Next to steel and Super Bowl championships, Pittsburgh is synonymous with three rivers. In the summer, the Three Rivers Arts Festival dominates downtown and the moniker is part of a number of companies in the region -- not to mention there used to be a stadium that bore the name.

But does the city technically have three distinct rivers?

Gene J. Puskar / AP

Pittsburghers have long been fascinated with the mysterious, underground “fourth river.” As much as they gush about the three visible rivers, they’re often eager to tell you about the secret waterway beneath the Golden Triangle.

Niven Sabherwal / 90.5 WESA

When attorney Joe Froetschel commutes to work on his bicycle, he thinks about how the city operations work and where the money comes from. As he rides through Oakland,  he notices hospitals like UPMC and University of Pittsburgh buildings that dot the neighborhood. He's also surrounded by churches and charities and the Carnegie museums.

Carnegie Library of Pittsburgh collection

When Emily Eckel moved to Knoxville, a neighborhood south of downtown Pittsburgh, she was told to buy special subsidence insurance, just in case the abandoned coal mine beneath her house ever caved in. She'd never heard of it.

“I just started imagining this vast maze of coal mines under the city," she said. "I was picturing coal miners going in with a pickaxe or a shovel and a yellow canary and a cage and mining all day. I don’t know if it was like that, and I would like to know.” 

It was not exactly like that, at least not in Pittsburgh.

Megan Harris / 90.5 WESA

It was the best of times, it was the worst of times. It was the age of steel, it was the age of annexation.
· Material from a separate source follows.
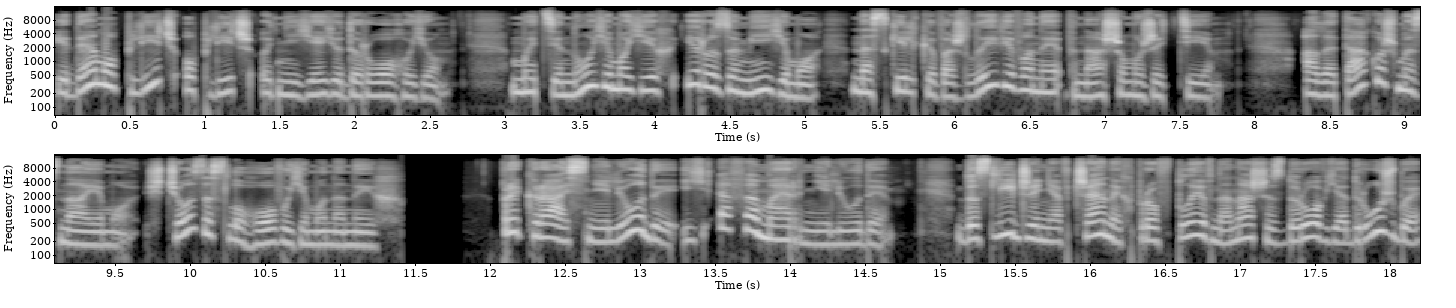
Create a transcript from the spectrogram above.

On any Pittsburgh city map, there is an unlabeled stretch of land between the neighborhoods of Mt. Oliver and Knoxville.